Huge FaceTime iPhone Bug Discovered

Huge FaceTime iPhone Bug Discovered
iPhones can be used to eavesdrop on their owners thanks to a critical flaw in iOS 12.1.

(CCM) — A bug in Apple's FaceTime software can cause iPhones to send audio to unknown parties without the owners' knowledge, the company has admitted.

The flaw, which appears only to affect iOS 12.1 or newer with FaceTime's group chat function, can cause an iPhone's microphone to activate before an incoming FaceTime request is accepted or rejected, according to a BBC report. The microphone is deactivated when the call is cut after too many rings, the report adds.

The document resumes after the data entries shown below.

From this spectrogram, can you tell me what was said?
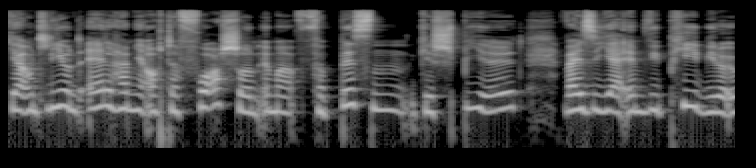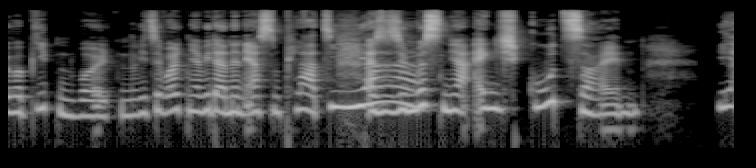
Ja, und Lee und Elle haben ja auch davor schon immer verbissen gespielt, weil sie ja MVP wieder überbieten wollten. Sie wollten ja wieder an den ersten Platz. Ja. Also sie müssen ja eigentlich gut sein. Ja,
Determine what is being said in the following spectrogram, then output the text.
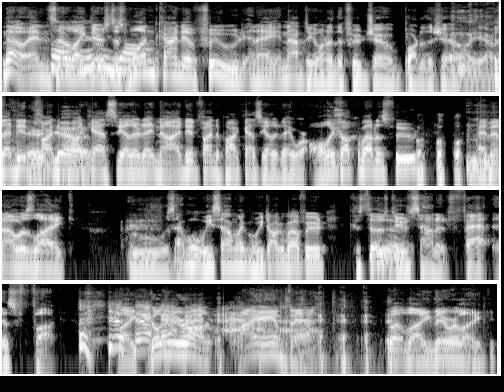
No, and so Oh, like there's this y'all. one kind of food, and I not to go into the food show part of the show. Oh, yeah. because I did There find a go. podcast the other day. No, I did find a podcast the other day where all they talk about is food, and then I was like, "Ooh, is that what we sound like when we talk about food?" Because those Yeah. dudes sounded fat as fuck. Like, don't get me wrong, I am fat, but like they were like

Apple has acknowledged the flaw in its software and has disabled Group FaceTime calls for the time being. "We’re aware of this issue and we have identified a fix that will be released in a software update later this week," Apple said in a statement.

Jack Dorsey, the chief executive of Twitter, went even further, recommending that Apple users disable FaceTime altogether on their iPhones via the device's settings menu.

The bug revelation will be a particular embarrassment to Apple because the company went to great efforts to emphasise its privacy credentials at the recent Consumer Electronics Show in Las Vegas earlier this month. During the event it paid for a billboard which read: "What happens on your iPhone, stays on your iPhone."

Image: © AttilaFodemesi -